Of olden time the silver Thames was the chosen mode of travel of Royalty-the highest in the land were rowed from palace to city, or city to palace, between its sunlit banks. Noblemen had their special oarsmen, and were in like manner conveyed, and could any other mode of journeying be equally pleasant? The coal-barge has bumped them all out
of the way.
No man dares send forth the commonest cart unless in proper charge, and if the horse is not under control a fine is promptly administered. The coalbarge rolls and turns and drifts as chance and the varying current please. How huge must be the rent in the meshes of the law to let so large a fish go through! But in truth there is no law about it, and to this day no man can confidently affirm that he knows to whom the river belongs. These curious anomalies are part and parcel of our political system, and as I watched the black monster slowly go by with the stream it occurred to me that grimy bargee, with his short pipe and his onions, was really the guardian of the British Constitution.
Hardly had he gone past than a loud Pant ! pant! pant! began some way down the river; it came from a tug, whose short puffs of steam produced a giant echo against the walls and quays and houses on the bank.

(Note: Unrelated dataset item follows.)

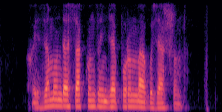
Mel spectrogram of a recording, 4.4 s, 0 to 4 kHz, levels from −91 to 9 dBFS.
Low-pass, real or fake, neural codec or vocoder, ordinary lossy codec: 3.6 kHz; fake; codec, 24 kHz, 0.9 kbps, WavTokenizer, medium speech release version 2; Opus, 64 kbps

These angry pants sounded high above the splash of oars and laughter, and the chorus of singers in a boat; they conquered all other sounds and noises, and domineered the place. It was impossible to shut the ears to them, or to persuade the mind not to heed. The swallows dipped their breasts ; how gracefully they drank on the wing! Pant! pant! pant! The sunlight gleamed on the wake of a four-oar. Pant! pant! pant! The soft wind blew among the trees and over the hawthorn hedge. Pant! pant! pant! Neither the eye nor ear could attend to ́aught but this hideous uproar. The tug was weak, the stream strong, the barges behind heavy, broad, and deeply laden, so that each puff